→ **WHAT TO WORK ON**
Everything below from the line with "Output the words spoken in this spectrogram." through the line with "This spectrogram is" should be copied exactly, and nothing else; leave out the pictures.

→ **SOURCE MATERIAL**
|---|
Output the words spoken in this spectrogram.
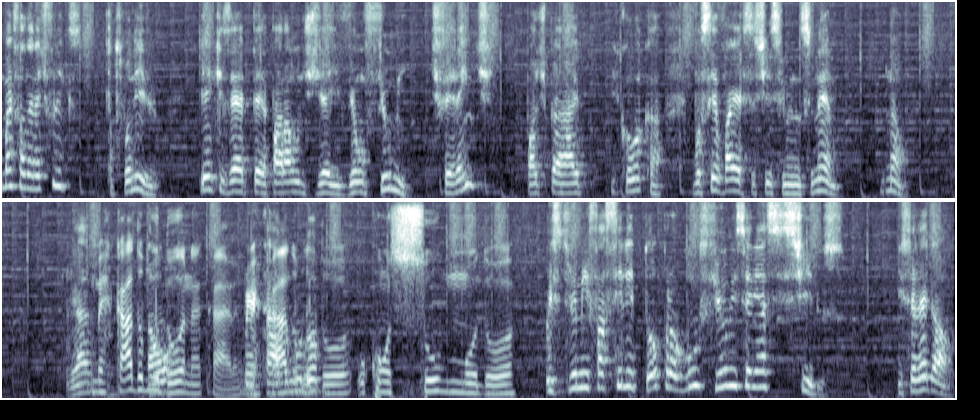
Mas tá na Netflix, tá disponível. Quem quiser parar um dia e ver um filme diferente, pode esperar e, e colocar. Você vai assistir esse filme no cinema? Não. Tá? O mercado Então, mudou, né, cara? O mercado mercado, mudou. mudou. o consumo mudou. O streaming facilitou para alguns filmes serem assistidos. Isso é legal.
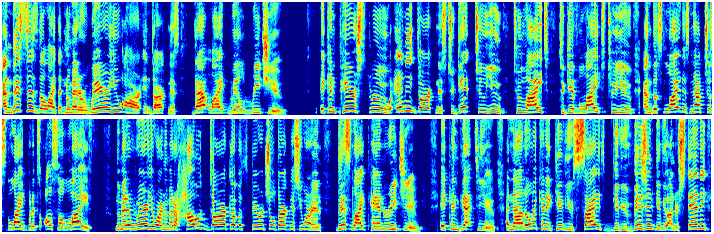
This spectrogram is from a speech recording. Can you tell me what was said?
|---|
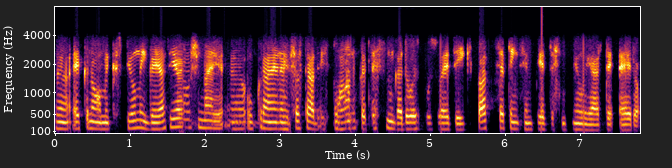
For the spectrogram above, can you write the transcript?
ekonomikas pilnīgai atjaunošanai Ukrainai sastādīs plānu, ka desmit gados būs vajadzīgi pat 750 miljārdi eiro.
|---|
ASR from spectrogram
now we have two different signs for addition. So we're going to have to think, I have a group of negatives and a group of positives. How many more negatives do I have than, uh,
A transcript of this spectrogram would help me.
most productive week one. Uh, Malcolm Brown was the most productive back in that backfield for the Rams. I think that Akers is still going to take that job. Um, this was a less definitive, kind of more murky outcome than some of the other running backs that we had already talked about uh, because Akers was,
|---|
→ **EXERCISE SOLUTION**
Output the words spoken in this spectrogram.
Mas tá na Netflix, tá disponível. Quem quiser parar um dia e ver um filme diferente, pode esperar e, e colocar. Você vai assistir esse filme no cinema? Não. Tá? O mercado Então, mudou, né, cara? O mercado mercado, mudou. mudou. o consumo mudou. O streaming facilitou para alguns filmes serem assistidos. Isso é legal.
This spectrogram is from a speech recording. Can you tell me what was said?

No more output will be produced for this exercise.